ASSIGNED TASK »
Write out the material below again, line for line, without any images.

PROVIDED ENTRIES »
%%
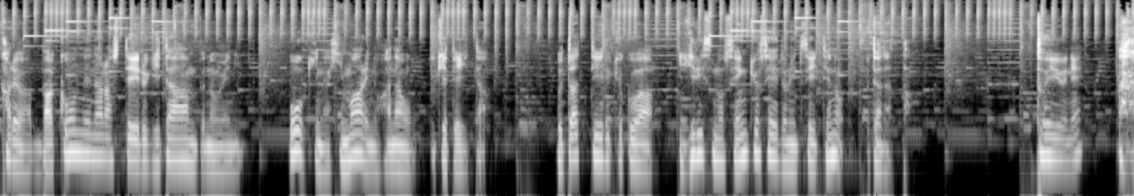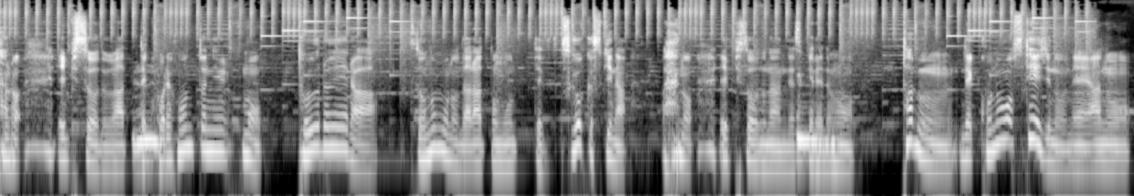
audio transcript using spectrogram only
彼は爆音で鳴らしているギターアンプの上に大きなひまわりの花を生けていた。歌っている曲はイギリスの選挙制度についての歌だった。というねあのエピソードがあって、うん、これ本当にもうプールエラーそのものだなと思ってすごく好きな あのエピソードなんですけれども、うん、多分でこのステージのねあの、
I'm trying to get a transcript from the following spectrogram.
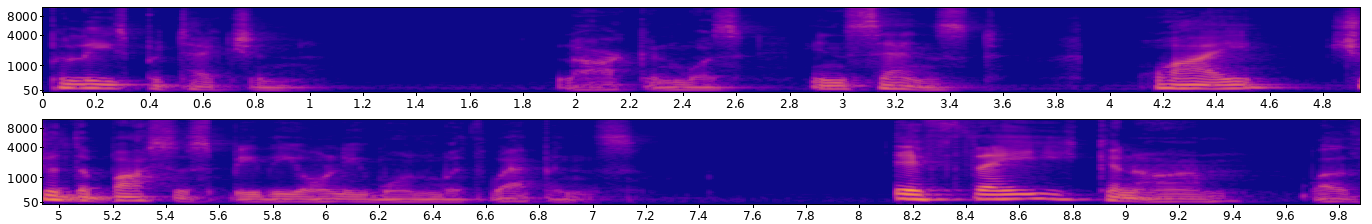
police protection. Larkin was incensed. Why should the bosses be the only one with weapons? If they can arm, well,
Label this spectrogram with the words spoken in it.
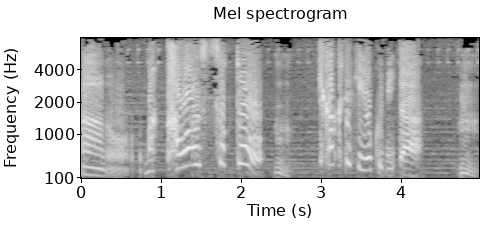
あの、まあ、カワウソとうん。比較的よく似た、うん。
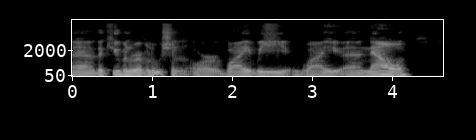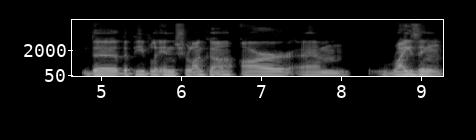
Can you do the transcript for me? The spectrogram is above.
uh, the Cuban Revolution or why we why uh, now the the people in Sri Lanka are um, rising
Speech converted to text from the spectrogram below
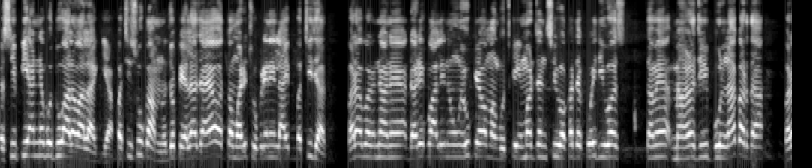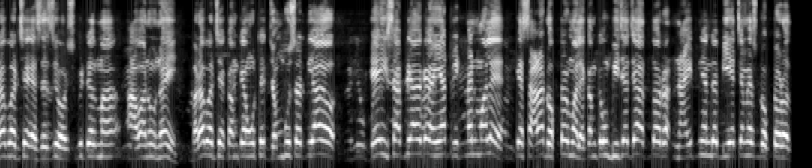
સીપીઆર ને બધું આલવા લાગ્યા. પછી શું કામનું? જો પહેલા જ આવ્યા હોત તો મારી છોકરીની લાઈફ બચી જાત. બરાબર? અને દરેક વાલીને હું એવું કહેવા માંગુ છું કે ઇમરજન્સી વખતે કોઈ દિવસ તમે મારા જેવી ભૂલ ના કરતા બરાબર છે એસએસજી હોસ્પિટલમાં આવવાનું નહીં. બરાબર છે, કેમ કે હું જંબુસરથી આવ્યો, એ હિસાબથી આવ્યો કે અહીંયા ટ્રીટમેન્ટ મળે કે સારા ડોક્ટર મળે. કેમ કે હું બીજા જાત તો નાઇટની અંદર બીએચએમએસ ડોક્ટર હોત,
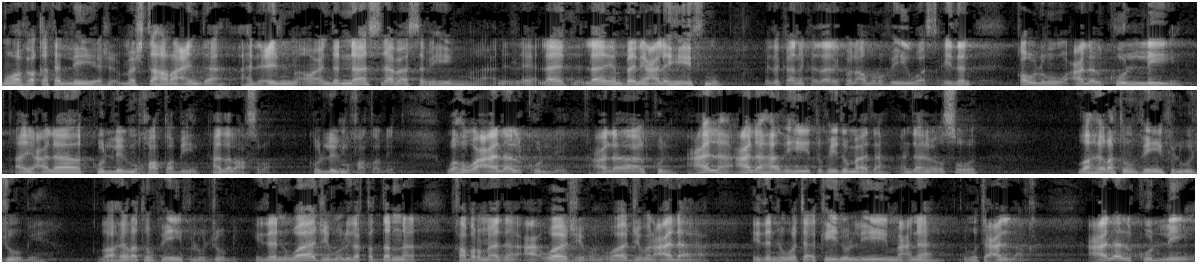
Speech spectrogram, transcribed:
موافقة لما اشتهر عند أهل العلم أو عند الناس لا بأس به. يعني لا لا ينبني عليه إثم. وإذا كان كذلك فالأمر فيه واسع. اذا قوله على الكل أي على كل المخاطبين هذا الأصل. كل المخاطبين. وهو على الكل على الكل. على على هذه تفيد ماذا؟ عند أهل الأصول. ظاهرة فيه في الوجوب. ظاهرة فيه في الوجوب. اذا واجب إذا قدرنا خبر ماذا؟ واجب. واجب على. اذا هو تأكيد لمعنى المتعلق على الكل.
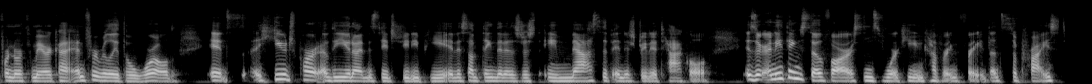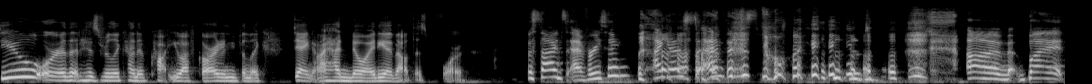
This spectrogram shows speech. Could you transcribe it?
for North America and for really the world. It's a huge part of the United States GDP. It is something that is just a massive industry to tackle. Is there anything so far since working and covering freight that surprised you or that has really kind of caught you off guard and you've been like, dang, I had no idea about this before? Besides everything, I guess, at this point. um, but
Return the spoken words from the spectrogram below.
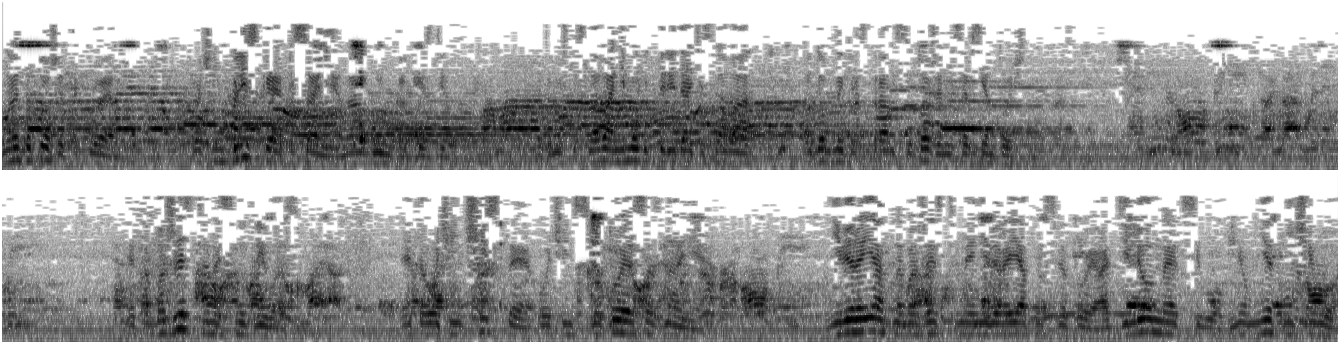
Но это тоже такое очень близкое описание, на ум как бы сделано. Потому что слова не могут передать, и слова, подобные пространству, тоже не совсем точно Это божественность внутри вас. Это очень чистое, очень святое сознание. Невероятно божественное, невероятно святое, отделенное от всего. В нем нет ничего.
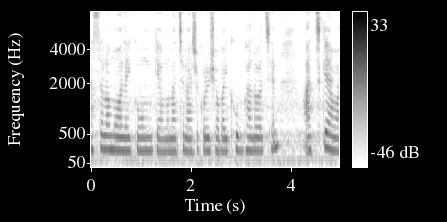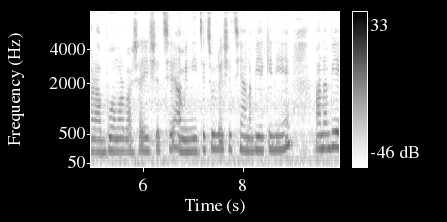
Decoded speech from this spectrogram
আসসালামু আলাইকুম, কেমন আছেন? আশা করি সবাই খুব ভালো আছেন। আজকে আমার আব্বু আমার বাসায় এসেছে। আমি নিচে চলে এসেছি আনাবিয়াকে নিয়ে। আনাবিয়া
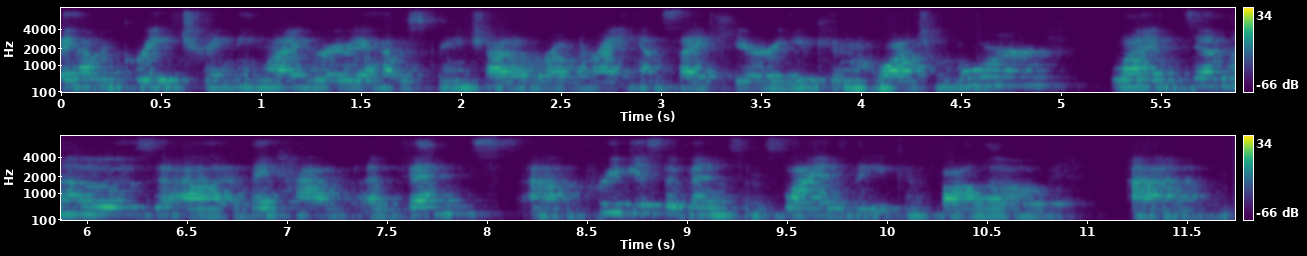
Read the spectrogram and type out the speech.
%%
EXERCISE RESULT »
audio transcript using spectrogram only
彼は爆音で鳴らしているギターアンプの上に大きなひまわりの花を生けていた。歌っている曲はイギリスの選挙制度についての歌だった。というねあのエピソードがあって、うん、これ本当にもうプールエラーそのものだなと思ってすごく好きな あのエピソードなんですけれども、うん、多分でこのステージのねあの、
I'm trying to get a transcript from the following spectrogram.
police protection. Larkin was incensed. Why should the bosses be the only one with weapons? If they can arm, well,
Label this spectrogram with the words spoken in it.
あの、まあ、カワウソとうん。比較的よく似た、うん。
Can you do the transcript for me? The spectrogram is above.
uh, the Cuban Revolution or why we why uh, now the the people in Sri Lanka are um, rising
Speech converted to text from the spectrogram below
સીપીઆર ને બધું આલવા લાગ્યા. પછી શું કામનું? જો પહેલા જ આવ્યા હોત તો મારી છોકરીની લાઈફ બચી જાત. બરાબર? અને દરેક વાલીને હું એવું કહેવા માંગુ છું કે ઇમરજન્સી વખતે કોઈ દિવસ તમે મારા જેવી ભૂલ ના કરતા બરાબર છે એસએસજી હોસ્પિટલમાં આવવાનું નહીં. બરાબર છે, કેમ કે હું જંબુસરથી આવ્યો, એ હિસાબથી આવ્યો કે અહીંયા ટ્રીટમેન્ટ મળે કે સારા ડોક્ટર મળે. કેમ કે હું બીજા જાત તો નાઇટની અંદર બીએચએમએસ ડોક્ટર હોત,
Speech spectrogram, transcribed:
موافقة لما اشتهر عند أهل العلم أو عند الناس لا بأس به. يعني لا لا ينبني عليه إثم. وإذا كان كذلك فالأمر فيه واسع. اذا قوله على الكل أي على كل المخاطبين هذا الأصل. كل المخاطبين. وهو على الكل على الكل. على على هذه تفيد ماذا؟ عند أهل الأصول. ظاهرة فيه في الوجوب. ظاهرة فيه في الوجوب. اذا واجب إذا قدرنا خبر ماذا؟ واجب. واجب على. اذا هو تأكيد لمعنى المتعلق على الكل.
This spectrogram shows speech. Could you transcribe it?
for North America and for really the world. It's a huge part of the United States GDP. It is something that is just a massive industry to tackle. Is there anything so far since working and covering freight that surprised you or that has really kind of caught you off guard and you've been like, dang, I had no idea about this before? Besides everything, I guess, at this point. um, but
Return the spoken words from the spectrogram below.
Но это тоже такое очень близкое описание, на ум как бы сделано. Потому что слова не могут передать, и слова, подобные пространству, тоже не совсем точно Это божественность внутри вас. Это очень чистое, очень святое сознание. Невероятно божественное, невероятно святое, отделенное от всего. В нем нет ничего.
Decoded speech from this spectrogram
আসসালামু আলাইকুম, কেমন আছেন? আশা করি সবাই খুব ভালো আছেন। আজকে আমার আব্বু আমার বাসায় এসেছে। আমি নিচে চলে এসেছি আনাবিয়াকে নিয়ে। আনাবিয়া
Read the spectrogram and type out the speech.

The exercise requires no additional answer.